It’s in many ways an impressive phone, with a powerful chip, lush materials, a LiDAR scanner that makes AR actually worth bothering with, and a superb display. However, unless you really care about stainless steel, the LiDAR and a telephoto lens, seriously consider the iPhone 12 instead.
From $799/£799 • 6.1in display • A14 chip • 64/128/256GB • ultra wide/wide rear cameras • 5G • Face ID • MagSafe
This year, the gap closed between the ‘standard’ and ‘Pro’ iPhones. With the iPhone 11, you got a noticeably inferior display compared to the iPhone 11 Pro. But the iPhone 12’s is the same as the iPhone 12 Pro’s, bar marginal differences in maximum brightness you won’t notice.
Elsewhere, the frame is aluminum rather than stainless steel — less flashy, but less prone to fingerprints; and it comes in a smart range of colors. You lose the LiDAR and, disappointingly, a telephoto camera lens — but also some weight and 200 bucks from the price (150 with equivalent storage).

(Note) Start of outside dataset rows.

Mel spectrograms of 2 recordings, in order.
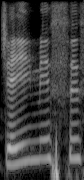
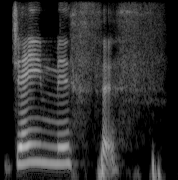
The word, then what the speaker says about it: James's: Number one, James's family. Can you did you notice that I pronounced the S twice? James's, James's, James's family, or Lucas's family.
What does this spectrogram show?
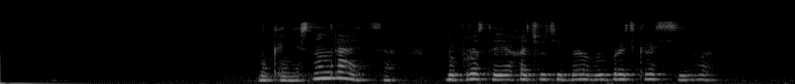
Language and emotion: Russian, positive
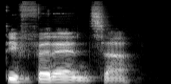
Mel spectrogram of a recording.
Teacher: we have the two F's and we pronounce them both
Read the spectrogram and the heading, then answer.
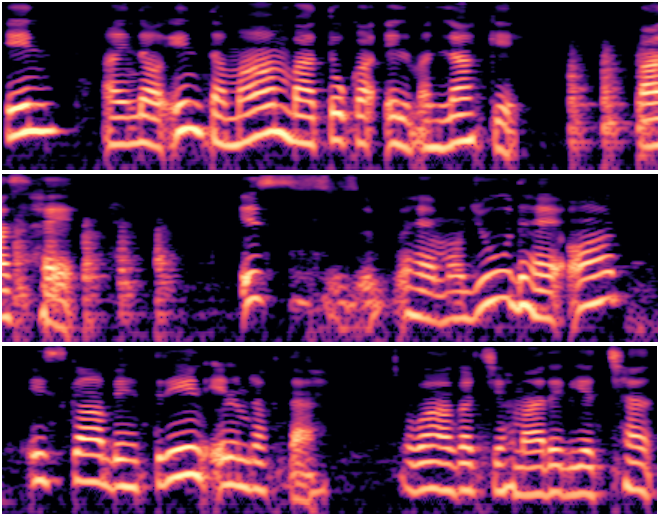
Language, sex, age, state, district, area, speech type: Urdu, female, 30-45, Delhi, South Delhi, urban, spontaneous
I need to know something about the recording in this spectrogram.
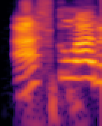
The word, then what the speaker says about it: Askeladd: Askeladd is a weirdo.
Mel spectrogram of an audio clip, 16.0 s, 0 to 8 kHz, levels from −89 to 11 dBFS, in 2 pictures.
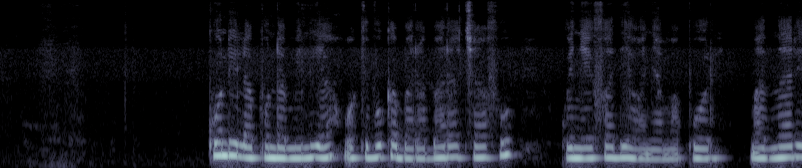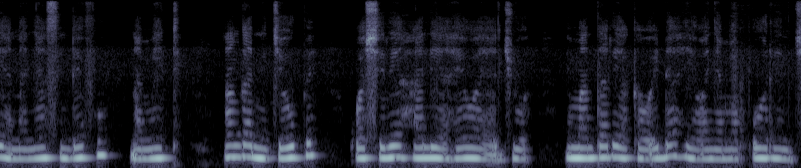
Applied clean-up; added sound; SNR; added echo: none; none; none; none.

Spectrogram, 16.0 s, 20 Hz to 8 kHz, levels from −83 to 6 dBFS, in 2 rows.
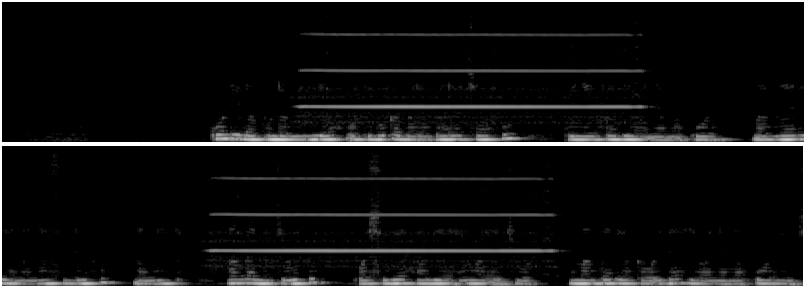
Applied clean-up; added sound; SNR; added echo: none; Wind instrument, woodwind instrument; 15 dB; reverberation time 0.3 s.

In all, it’s a meaningful improvement over the iPhone 11, and comes highly recommended unless you can’t live without optical camera zoom.

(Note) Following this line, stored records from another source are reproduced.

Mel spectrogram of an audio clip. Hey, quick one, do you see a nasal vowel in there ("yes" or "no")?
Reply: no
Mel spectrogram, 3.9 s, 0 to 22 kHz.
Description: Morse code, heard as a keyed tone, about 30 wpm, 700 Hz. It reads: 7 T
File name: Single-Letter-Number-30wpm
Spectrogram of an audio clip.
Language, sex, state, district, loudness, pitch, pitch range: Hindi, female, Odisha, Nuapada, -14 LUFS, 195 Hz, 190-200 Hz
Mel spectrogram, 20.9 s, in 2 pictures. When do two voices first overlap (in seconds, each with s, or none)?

Best all-round iPhone
iPhone 12 mini
From $699/£699 • 5.4in display • A14 chip • 64/128/256GB • ultra wide/wide rear cameras • 5G • Face ID • MagSafe

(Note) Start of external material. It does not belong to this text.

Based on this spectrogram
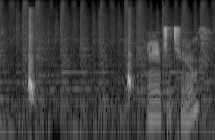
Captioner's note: card whipping sound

This one’s really interesting. Presumably, the iPhone SE sold well enough to convince Apple about the merits of (relatively) small smartphones again. What you get here is a marvel — iPhone 12 tech packed into a smaller case than the iPhone SE’s.
This dinky device is supremely powerful, with its A14 chip, and has a pin-sharp display. Again, there’s no telephoto lens, but the ultra wide and wide cameras are excellent. Downsides? 64GB storage might fill up fast (consider 128), the battery’s smaller than the iPhone 12’s (so keep a charger on your person) and you might find smaller display hit targets a touch fiddly. But if you’ve smallish hands or a hankering for a smallish smartphone, this one’s ideal.
Best small iPhone
From $599/£599 • 6.1in display • A14 chip • 64/128/256GB • ultra wide/wide cameras • 4G LTE • Face ID
Last year’s iPhone isn’t a bad smartphone. The A13 chip is powerful, the phone has Face ID, the cameras are pretty good, and the device is pocketable. But it does feel like last year’s tech in key ways.
The rounded design has its fans, some claiming it’s more comfortable than the straight-edged iPhone 12 line. But it’s also slippier and therefore easier to drop. And then there’s the display — adequate, but it fares poorly when set next to the iPhone 12’s.
Will you notice that if you don’t compare them? Probably not. But if you’ve the funds for the newer device, grab the iPhone 12 instead.
From $499/£499 • 6.1in display • A12 chip • 64/128GB • wide camera • 4G LTE • Face ID
The iPhone XR seems to exist in Apple’s line-up to fit into a spot in a pricing grid. That might sound harsh, but this smartphone is two years old — and it feels it. The A12 chip is solid, but means a reduced lifespan compared to devices with an A13 or A14. Only having a wide camera limits your potential for photography. And the display’s the same middling one as in the iPhone 11.
If you absolutely must have an iPhone for $499/£499, it’s a reasonable option. But compared to equivalent Android devices, it doesn’t look like great value, and you need to factor in long-term support if you plan to keep your new phone for a number of years.
From $399/£399 • 4.7in display • A13 chip • 64/128/256GB • wide camera • 4G LTE • Touch ID
An oddball in the line-up, the second-gen iPhone SE is the sole iPhone that harks back to the iPhone’s earlier days. There’s Touch ID rather than Face ID and massive bezels rather than an all-screen front face. 4.7in seems tiny in a world of more modern smartphones — and the display is also dwarfed by the iPhone 12 mini’s.
But. This is an iPhone 11 squashed into an iPhone 8’s case. That means you get the A13 chip, which should help it last a year longer than the iPhone XR. And Touch ID is arguably useful in a world of mask use. So although it won’t win any beauty competitions the SE is arguably a better bet than the XR if you need a ‘budget’ iPhone for yourself or a relative.
Best budget iPhone